Sunglasses Basics 101
Good-quality sunglasses are as essential for your eyes as sunscreen is for your skin. They protect your valuable vision from harmful overexposure to the sun’s UVA, UVB and UVC rays. Here are some of the kinds of eye problems directly related to sun exposure:
- Macular degeneration
- Pterygia and pingueculae (growths on the eye’s surface)
- Photokeratitis (snow blindness or sunburn on the cornea)
- Cancer of the eye and surrounding skin
Always choose sunglasses that block 100 percent of UV rays. Close fitting, wraparound styles protect your eyes from sunlight entering through the sides. Allied Optical Shop’s technicians can help you choose a style that offers the best protection for your face shape and size.
Isn’t UV protection enough? Why do I need polarization coating?
It’s true: polarization has no effect on UV protection. But polarized lenses can greatly minimize glare and eye fatigue. This is especially true in high-glare settings, such as on the water, in the snow or on the pavement. When light hits these surfaces, it travels in a horizontal direction. This reduces visibility and increases glare. Polarized sunglasses have a coating with a vertical pattern that blocks these glare-causing rays.
Eliminating harsh glare allows you to see details more clearly. Anyone who spends a lot of time on the road or outdoors can benefit from wearing polarized sunglasses. If you love boating, fishing or going to the beach, you’ll be amazed by how much more clearly you can see through polarized sunglasses.
Light sensitive people and those who have had cataract surgery also benefit from polarized lenses. Note that polarized sunglasses may reduce visibility of LCD screens and your phone’s screen.
Did you know?

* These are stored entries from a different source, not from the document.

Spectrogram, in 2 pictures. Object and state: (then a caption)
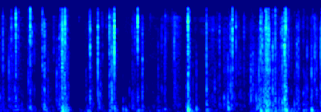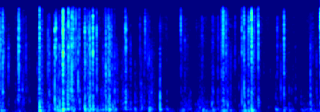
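Thin plastic film sheet. A thin translucent plastic film sheet, draped over a microphone and held by the fingertips at both sides, is tugged and rubbed so it crinkles. Many quick, sharp crackles and pops come one after another, with a soft low thump under each and bright crisp edges on top. The crinkling thickens into denser, rustling bursts around the middle and again a little later.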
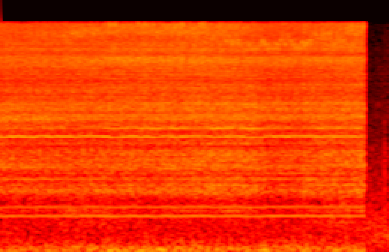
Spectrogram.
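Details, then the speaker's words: Hammertoe correction: a powered surgical reamer, convex end, prepares the base of the middle phalanx for a DynaNite PIP implant with FlexWire. Steady high-pitched whirring for about three and a half seconds, then stops. "so now we're going to go ahead and use the convex end of the corresponding reamer to prep the base of the middle phallics"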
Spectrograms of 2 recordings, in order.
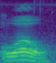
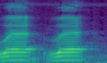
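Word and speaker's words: و: এই অক্ষরটার ব্যাপারে একটু বলে রাখি, আমরা পেশ এবং ওয়াও এই দুইটা অক্ষর উচ্চারণ করার সময় আমাদের ঠোঁট একদম গোল হয়ে যাবে, প্রায় মাছের ঠোঁটের মতো। উদাহরণটা একদম ছোট গোল হয়ে যাবে। ওয়া ওয়া ওয়াও হা হামজা ইয়া ইয়া।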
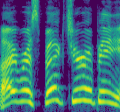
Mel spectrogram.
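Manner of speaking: put-on, very high-pitched shouted delivery. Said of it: "I just yell at the end of it".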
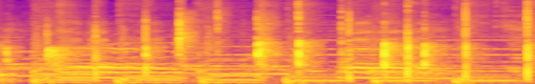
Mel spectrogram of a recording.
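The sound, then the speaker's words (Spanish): Scattered applause welcoming guest Sebastián De Caro on the show, a handful of sharp, uneven hand claps popping over a steady bed of voices and tonal sound, moderately loud throughout. “Eh, el aplauso, el aplauso.”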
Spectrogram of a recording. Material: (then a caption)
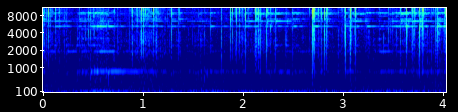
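Glass. Long acrylic nails scratch and tap the textured outside of a medium-sized, empty, hollow clear cut glass footed pedestal bowl. Bright, gritty scratching runs throughout, broken by quick light taps that give short, high glassy pings over a low rumble.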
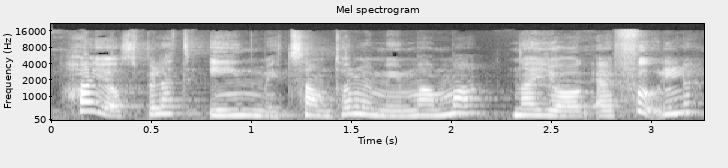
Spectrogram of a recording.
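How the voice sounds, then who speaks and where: Giggly young woman telling a story. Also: a little high. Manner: animated, laughing, acts out voices. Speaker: co-host. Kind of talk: casual storytelling chat.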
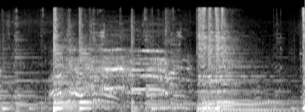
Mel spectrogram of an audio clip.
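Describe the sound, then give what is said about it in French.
A rooster crows loudly, two long strained calls in a row, while chickens cluck and chatter steadily in the background. “Et c'est à qui le coq, là?”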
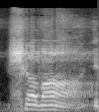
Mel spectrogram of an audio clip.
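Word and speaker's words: Shavah (חַוָּה): Shavah is the Hebrew pronunciation.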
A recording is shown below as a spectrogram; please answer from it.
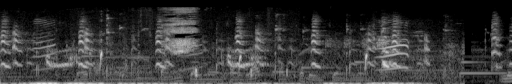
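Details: Eurasian coot calls used as a lure for night net trapping of migrating birds, August season: dense, overlapping nasal honking calls from several callers, some rising and falling, with short squeaky notes between the bursts.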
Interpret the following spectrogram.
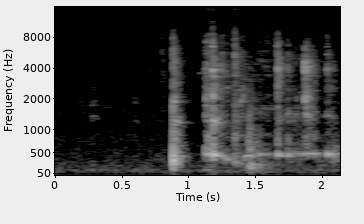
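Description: Near silence, then a sharp click about a second in, followed by a quick run of light clicks and rattles. These are tablets being handled into the small plastic compartment of a 7-day pill organiser.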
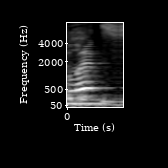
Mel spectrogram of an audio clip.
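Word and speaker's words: Blitzø: I'm Blitz. The O is silent.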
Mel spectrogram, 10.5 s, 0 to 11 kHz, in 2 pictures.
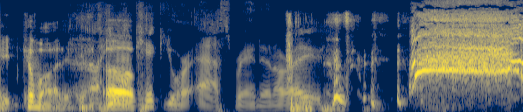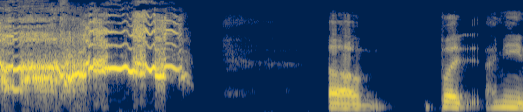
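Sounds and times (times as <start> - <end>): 
laughter: 0.0 - 4.2
speech: 0.0 - 4.4, 8.5 - 10.4
brief breathy sounds: 0.6 - 3.4
woman letting out a loud high-pitched shriek: 4.1 - 7.1.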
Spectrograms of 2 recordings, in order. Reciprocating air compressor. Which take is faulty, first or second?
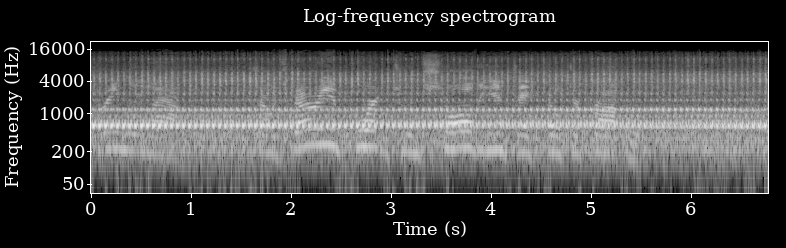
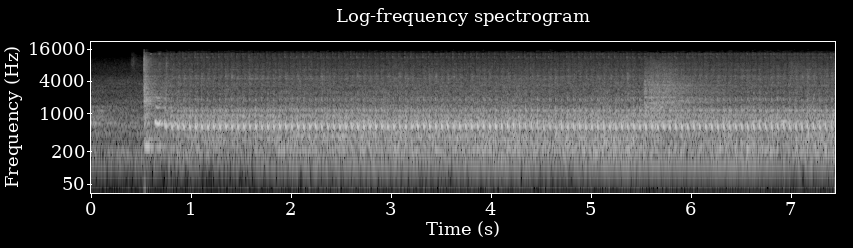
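first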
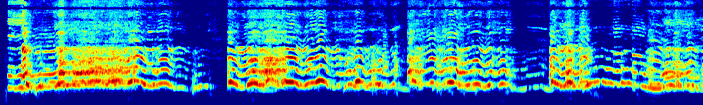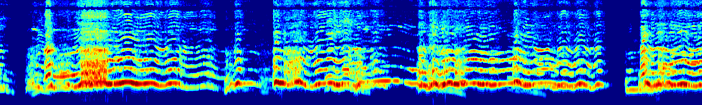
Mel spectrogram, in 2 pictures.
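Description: Two Alaskan Malamutes howling together in long, wavering howls that overlap, with short breaks between rounds.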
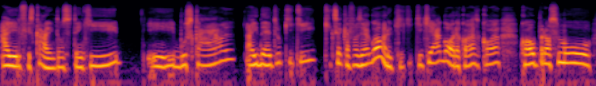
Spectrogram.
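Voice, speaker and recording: A woman in her forties, originally from Salvador in Brazil, speaks as a guest on a podcast and tells a personal story in a lively, conversational way. She often breaks off mid-phrase and starts again. Her voice is recorded close to the mic in a dry room. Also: mid-range voice, fairly quick, no echo. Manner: animated storytelling with many restarts. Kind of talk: casual interview chat.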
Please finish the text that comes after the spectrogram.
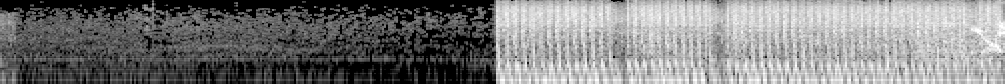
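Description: Video game gunfire from a turret: after about five seconds of quiet hum, continuous rapid machine-gun bursts erupt and roar loud and unbroken to the end.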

- Sunglasses aren’t just for summer. Year-round, your eyes are exposed to UV rays reflecting off buildings and other surfaces. In the wintertime, fresh snow reflects up to 80 percent of UV rays, doubling your overall UV radiation exposure.
- You still need sunglasses in the shade. While shade reduces your UV exposure somewhat, your eyes are still exposed to reflected rays.
- If you wear UV-blocking contact lenses, you still need sunglasses. Contacts only protect the part of the eye that’s under the lens. You need sunglasses to protect the white part of your eye, your eyelids and surrounding skin.
- If you have dark eyes and skin, you still need sunglasses. Dark skin provides some natural protection against skin cancer, but your risk of UV eye damage is the same as someone with light skin.
- Kids need sunglasses, too! Because children generally spend significantly more time outdoors than adults, up to half their lifetime exposure to UV radiation can occur by age 18. Their clearer lenses enable more UV to penetrate deeply into the eye.
Call or text Allied Optical Shop at (423) 933-0010 today to take advantage of our amazing polarized sunglasses special! Our optical shop is ready to fit you with the perfect pair of sunglasses. Our COVID-19 protocol is still in place and our friendly staff works hard to provide you with a pleasant, safe experience!